Proverbs & Short Articles


It is the Lord’s work we are to be concerned with, not our own vindication. It does not matter if I am misrepresented. It does matter if the Lord is misrepresented.

The apostle Paul was a minister, both of the Gospel (see Col. 1: 23), and of the Church (see vs. 24, 25). He was a balanced servant, never emphasising one aspect of the truth to the detriment of another.

Sometimes we meet so–called Bible experts; sometimes we meet people who know such Bible experts; the fact is, there are no experts—we are all students.

Ministry read as the last word on the subject is ministry mis–read.

Sorrow and shame can be are only reaction when we ponder church history; joy and exultation will be our feeling when we consider all that Christ has done and will do. 

No amount of failure alters divine truth. We today are as responsible as our fathers were to go back to that which is written and act in faith upon it.

The Lord is personally interested in me with an interest that is unwavering and unending.

Serving the Lord is not a question of being busy but of obedience.

Under the old covenant, there was “a calling to mind of sins yearly” (Heb. 10: 3); under the new covenant, “their sins and their lawlessnesses I will never remember any more” (v17).


It is interesting to see how Ezra describes the two outstanding prophets of his day: “Haggai the prophet and Zechariah the son of Iddo” (Ezra 5: 1; 6: 14). Haggai is called “the prophet” as though pre–eminently that, while his companion prophet is simply referred to as “the son of Iddo”. As men generally speak, Zechariah was the one who possessed the greater claim to the prophetic office, for it is he who unfolds in a wonderful manner what lies ahead for Israel and Judah. It is this opening up of the unseen future that is generally thought of as prophecy. Yet prophecy in the Word of God is not so narrowly defined.

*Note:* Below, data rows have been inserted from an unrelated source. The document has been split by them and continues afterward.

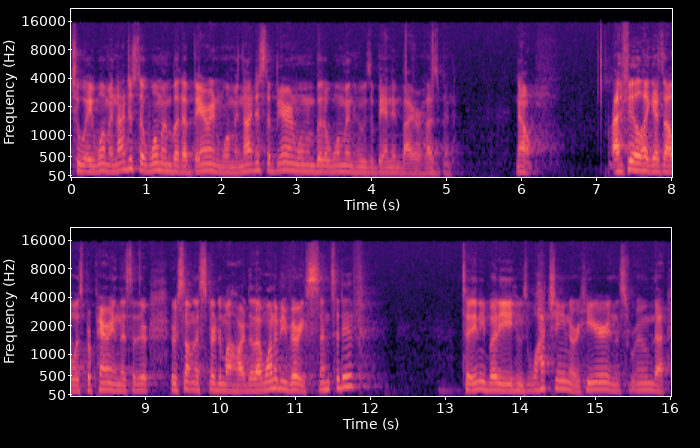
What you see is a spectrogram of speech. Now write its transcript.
to a woman, not just a woman, but a barren woman, not just a barren woman, but a woman who's abandoned by her husband. Now, I feel like as I was preparing this, there, there was something that stirred in my heart that I want to be very sensitive to anybody who's watching or here in this room that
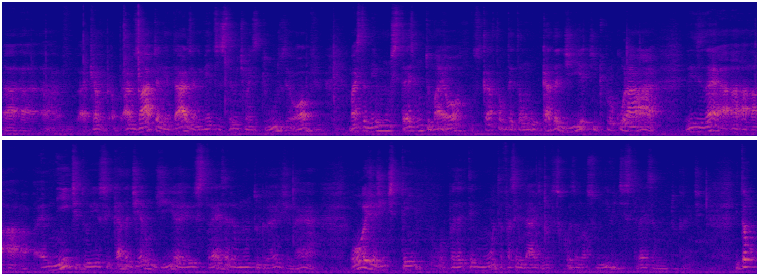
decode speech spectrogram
a, a, a, os hábitos alimentares, alimentos extremamente mais duros, é óbvio, mas também um estresse muito maior. Os caras estavam tentando, cada dia tinha que procurar, eles, né, a, a, a, é nítido isso, e cada dia era um dia, e o estresse era muito grande, né? Hoje a gente tem, apesar de ter muita facilidade muitas coisas, o nosso nível de estresse é muito grande. Então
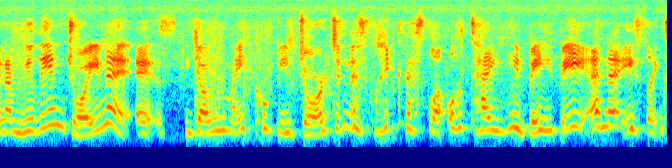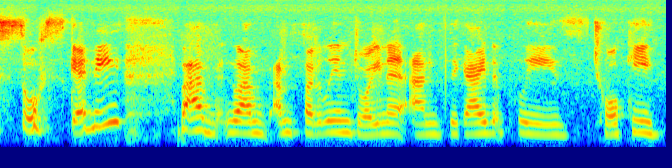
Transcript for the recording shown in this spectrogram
and I'm really enjoying it. It's young Michael B. Jordan is like this little tiny baby in it. He's like so skinny, but I'm no, I'm, I'm thoroughly enjoying it. And the guy that plays Chalky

A prophet of God is one whose words come from heaven to men on earth, searching the hearts, reaching the consciences and exposing the evil that may have come in. “He that prophesies speaks to men [in] edification, and encouragement, and consolation” (1 Cor. 14: 3). Now this was exactly what Haggai did. His conscience–arousing messages were distinctly of this character, and so he is pre–eminently “the prophet”. Zechariah’s needed ministry of future things was equally of God, but it was subservient to the rousing words of his brother prophet whose ministry was in view of the state of soul in God’s people. A ministry like Zechariah’s will always be more enjoyed than one of the character of Haggai’s. Carnal believers often find great pleasure in listening to dispensational and eschatological discourses, but what such really need is the trumpet–like call to consider their ways (see Hag. 1: 6), rather than eloquent and stirring discourses about things to come. A Haggai may not be so popular with the mass as Zechariah, but his ministry arguably is a more needed one. This is not to undermine the importance of the foretelling of the future, but truth needs to be kept in proportion.